Click here to download a copy of Living with Red Fox flyer [WAU] (PDF)
Did I see a wolf or a coyote?” Click here to learn the differences between the wild and domestic canids (PDF)
The red fox Vulpes vulpes has a wide distribution throughout North America, Europe, and Asia. Red fox are common in Utah. They are found in open and semi-open habitats, although they occasionally occur in heavily forested areas, cities, and suburban settings.
The red fox is a member of the canid family, which includes wolves, coyotes, and domestic dogs. Contrary to its name, the red fox is not always red, but can be any shade between red and black. The red fox can be distinguished from other fox species by the characteristic white tip on the end of the tail.
Foxes are opportunistic omnivores and skilled scavengers. They feed mostly on small mammals, insects, amphibians, fish, fruits, berries, nuts, eggs and carrion.
Red fox may be active any time, day or night, but are most active at dawn and dusk. Screeching yowls, barking, yipping and howling are common vocalizations. Fox also have a very strong musk odor.

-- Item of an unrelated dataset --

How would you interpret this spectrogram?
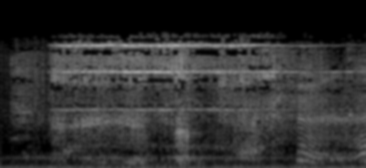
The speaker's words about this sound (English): Answer the phone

The breeding season occurs from mid-January to early February. Red fox usually have a single annual litter of 4-5 kits. Fox kits, or pups, are born from March to May in dens dug in the ground or under rocks or structures. Red fox may dig their own dens or use abandoned burrows. They usually have one primary den for their young, called a natal den, which may be used year after year. The young begin to hunt with the adults at about 8-12 weeks old. They stay with their parents through the spring and summer months and disperse to find their own territories by the fall.
Utah Legal Status:
Red fox are classed as protected wildlife and classed as furbearers. However, they can be taken year-round with no license required.
Keep dogs leashed, especially when on trails and in open areas.
Never let your dog chase or “play” with foxes.
Cats should be kept indoors.
Use electric fencing to help keep fox away from pets and livestock.
If you have an encounter with an aggressive red fox please alert the contact the Utah Division of Wildlife Resources office near you. If the encounter occurs after hours or on a weekend, please call your local police department, who can call a conservation officer to handle the situation. Click here for more information.